First Chess Lesson (7/22)
I want to use this blog to keep track of the things Jeffrey tells me at lessons. This is late, but in the future, I'll be more timely and complete.
1. We worked on the rook-and-king and queen-and-king endgames - Jeffrey with just a king, and me with the two pieces pushing him around the board. The queen was so simple! The rook took me a few tries, and I'm still not satisfied with my ability to recreate it every time. The difference is that the rook can be taken, whereas the enemy king can't get close to the queen (unless you really screw up) since it can move diagonally.

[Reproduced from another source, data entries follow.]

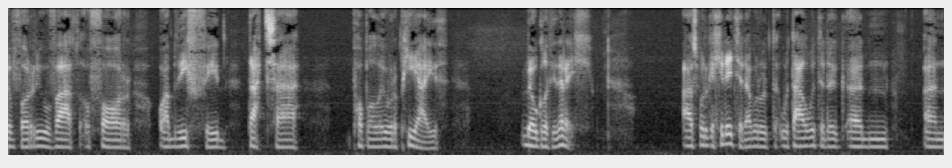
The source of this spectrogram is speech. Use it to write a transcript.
efo rhyw fath o ffordd o amddiffyn data pobl Ewropeaidd mewn gwledydd eraill. A os maen nhw'n gallu neud hynna, maen nhw dal wedyn yn... yn, yn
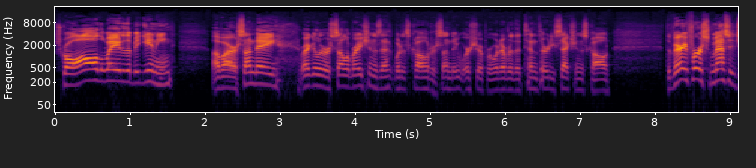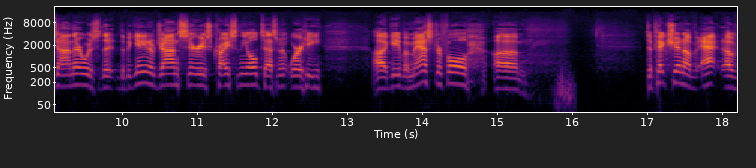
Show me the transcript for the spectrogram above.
scroll all the way to the beginning of our Sunday regular celebration, is that what it's called, or Sunday worship, or whatever the 1030 section is called. The very first message on there was the, the beginning of John's series, Christ in the Old Testament, where he uh, gave a masterful um, depiction of, of,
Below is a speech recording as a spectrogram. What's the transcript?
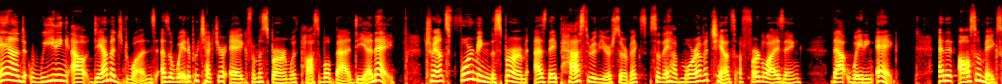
and weeding out damaged ones as a way to protect your egg from a sperm with possible bad DNA, transforming the sperm as they pass through your cervix so they have more of a chance of fertilizing that waiting egg. And it also makes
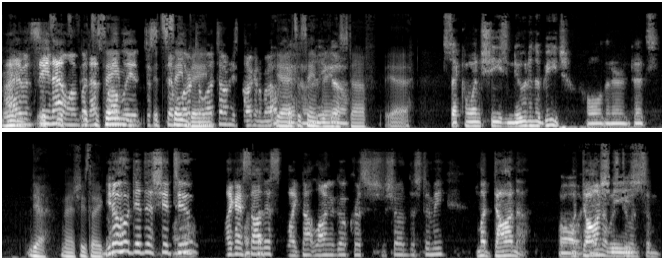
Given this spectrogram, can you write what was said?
her. I haven't seen It's- that it's- one, but that's the same- probably just it's the same similar to vein. what Tony's talking about. Yeah, Okay, it's the same there you vein of stuff. Yeah, Second one, she's nude in the beach, holding her tits. yeah. No, she's like, You know who did this shit too? Oh. Like I What's saw that? this like not long ago. Chris showed this to me. Madonna. Oh, Madonna yeah, was doing some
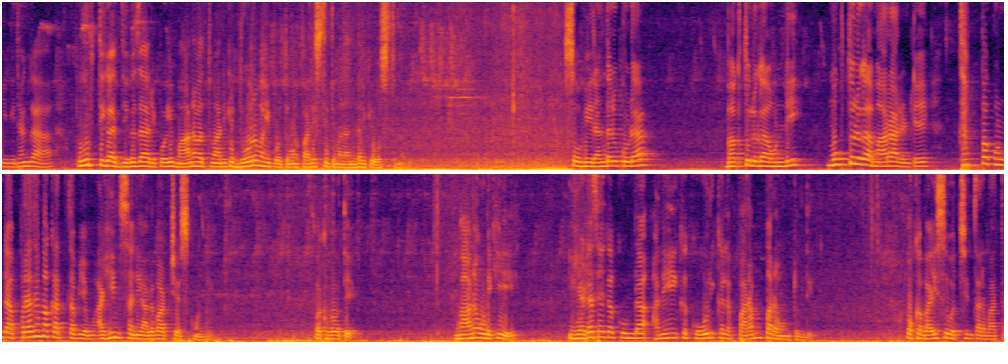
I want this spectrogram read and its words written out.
ఈ విధంగా పూర్తిగా దిగజారిపోయి మానవత్వానికి దూరం అయిపోతున్న పరిస్థితి మనందరికీ వస్తున్నది. సో మీరందరూ కూడా భక్తులుగా ఉండి ముక్తులుగా మారాలంటే తప్పకుండా ప్రథమ కర్తవ్యం అహింసని అలవాటు చేసుకోండి. ఒకపోతే మానవుడికి ఎడతెగకుండా అనేక కోరికల పరంపర ఉంటుంది. ఒక వయసు వచ్చిన తర్వాత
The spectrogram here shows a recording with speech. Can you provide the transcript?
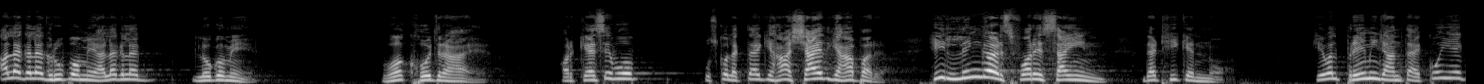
अलग अलग रूपों में अलग अलग लोगों में वह खोज रहा है। और कैसे वो, उसको लगता है कि हाँ, शायद यहाँ पर ही lingers for a sign that he can know केवल प्रेम ही जानता है, कोई एक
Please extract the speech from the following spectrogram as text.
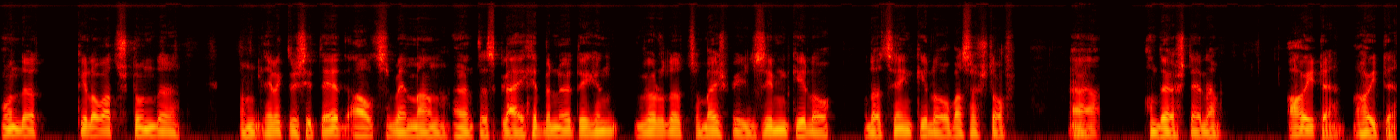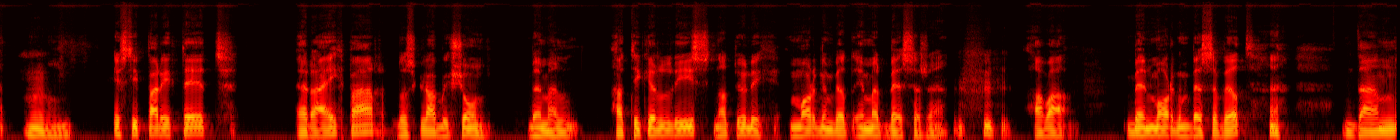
100 Kilowattstunde Elektrizität, als wenn man äh, das gleiche benötigen würde, zum Beispiel 7 Kilo oder 10 Kilo Wasserstoff. Äh, an der Stelle. Heute, heute. Hm. Ist die Parität erreichbar? Das glaube ich schon. Wenn man Artikel liest, natürlich, morgen wird immer besser. Ja? Aber wenn morgen besser wird, dann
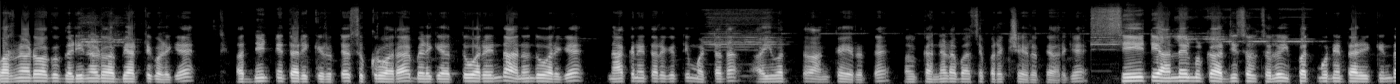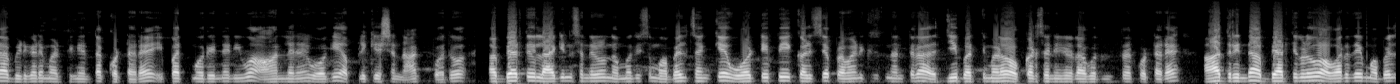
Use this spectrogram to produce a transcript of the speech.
ಹೊರನಾಡು ಹಾಗೂ ಗಡಿನಾಡು ಅಭ್ಯರ್ಥಿಗಳಿಗೆ ಹದಿನೆಂಟನೇ ತಾರೀಕು ಇರುತ್ತೆ. ಶುಕ್ರವಾರ ಬೆಳಗ್ಗೆ ಹತ್ತುವರೆಯಿಂದ ಹನ್ನೊಂದುವರೆಗೆ ನಾಲ್ಕನೇ ತರಗತಿ ಮಟ್ಟದ ಐವತ್ತು ಅಂಕ ಇರುತ್ತೆ. ಕನ್ನಡ ಭಾಷೆ ಪರೀಕ್ಷೆ ಇರುತ್ತೆ ಅವರಿಗೆ. ಸಿ ಇ ಟಿ ಆನ್ಲೈನ್ ಮೂಲಕ ಅರ್ಜಿ ಸಲ್ಲಿಸಲು ಇಪ್ಪತ್ತ್ ಮೂರನೇ ತಾರೀಕಿಂದ ಬಿಡುಗಡೆ ಮಾಡ್ತೀನಿ ಅಂತ ಕೊಟ್ಟರೆ ಇಪ್ಪತ್ತ್ ಮೂರಿಂದ ನೀವು ಆನ್ಲೈನ್ ಹೋಗಿ ಅಪ್ಲಿಕೇಶನ್ ಹಾಕ್ಬೋದು. ಅಭ್ಯರ್ಥಿ ಲಾಗಿನ್ ಸಂದರ್ಭ ನಮೂದಿಸಿ ಮೊಬೈಲ್ ಸಂಖ್ಯೆ ಓ ಟಿ ಪಿ ಕಳಿಸಿ, ಪ್ರಮಾಣೀಕರಿಸಿದ ನಂತರ ಅರ್ಜಿ ಭರ್ತಿ ಮಾಡುವ ಅವಕಾಶ ನೀಡಲಾಗುವುದು ಕೊಟ್ಟರೆ, ಆದ್ರಿಂದ ಅಭ್ಯರ್ಥಿಗಳು ಅವರದೇ ಮೊಬೈಲ್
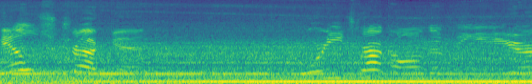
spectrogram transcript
Hill's Trucking. 40 Truck Hog of the Year.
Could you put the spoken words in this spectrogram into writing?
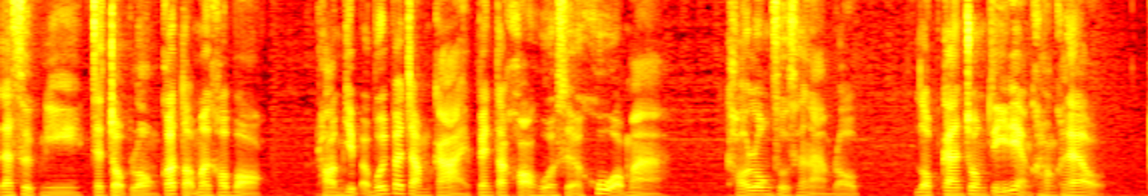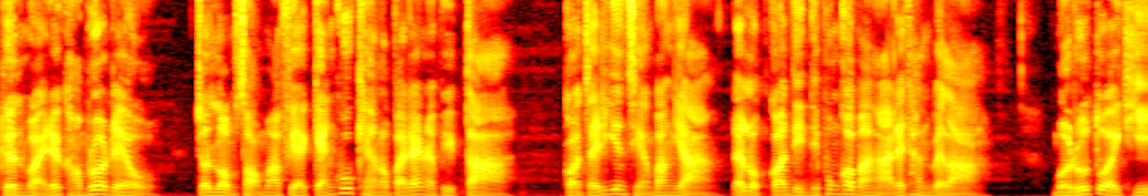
และศึกนี้จะจบลงก็ต่อเมื่อเขาบอก พร้อมหยิบอาวุธประจำกายเป็นตะขอหัวเสือคู่ออกมา เขาลงสู่สนามรบ หลบการโจมตีได้อย่างคล่องแคล่ว เคลื่อนไหวด้วยความรวดเร็ว จนล้มสองมาเฟียแก๊งคู่แข่งลงไปได้ในพริบตา ก่อนจะได้ยินเสียงบางอย่าง และหลบก้อนดินที่พุ่งเข้ามาหาได้ทันเวลา เมื่อรู้ตัวอีกที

Dean and I were practicing at home on Thursday night, and he has a more systematic way of checking with a rook-and-king. There are set steps, and you just rinse and repeat. I will try to add a diagram or animation illustrating the differences for myself once I figure out how. The way Jeffrey taught me, or at least what I took away from it, is quicker, but it's easier to screw up.
2. Three questions to ask myself every time it's my turn:
Am I defending?
Am I attacking?
Am I building up?
Your priorities (and therefore your move) will follow from there.
3. Sweep the board! Just because you found one good move doesn't mean there aren't others. Look at the whole board.
4. On a related note, beware of tunneling. Don't focus on a single part of the board or a single series of moves you want to do, and don't assume that an opponent will move the way you want them to just because you're excited about a tactic. I lost more pieces this way.
5. Keep your hands beneath the table until you're ready to move. Look with your eyes, not your hands. Touch-move is a bastard.
6. Keep your hands beneath the table until you're ready to move.
7. Keep your hands beneath the table until you're ready to move.
8. SERIOUSLY STOP TOUCHING THINGS, ARK!
9. Homework: do tactics on chess.com. Tomorrow.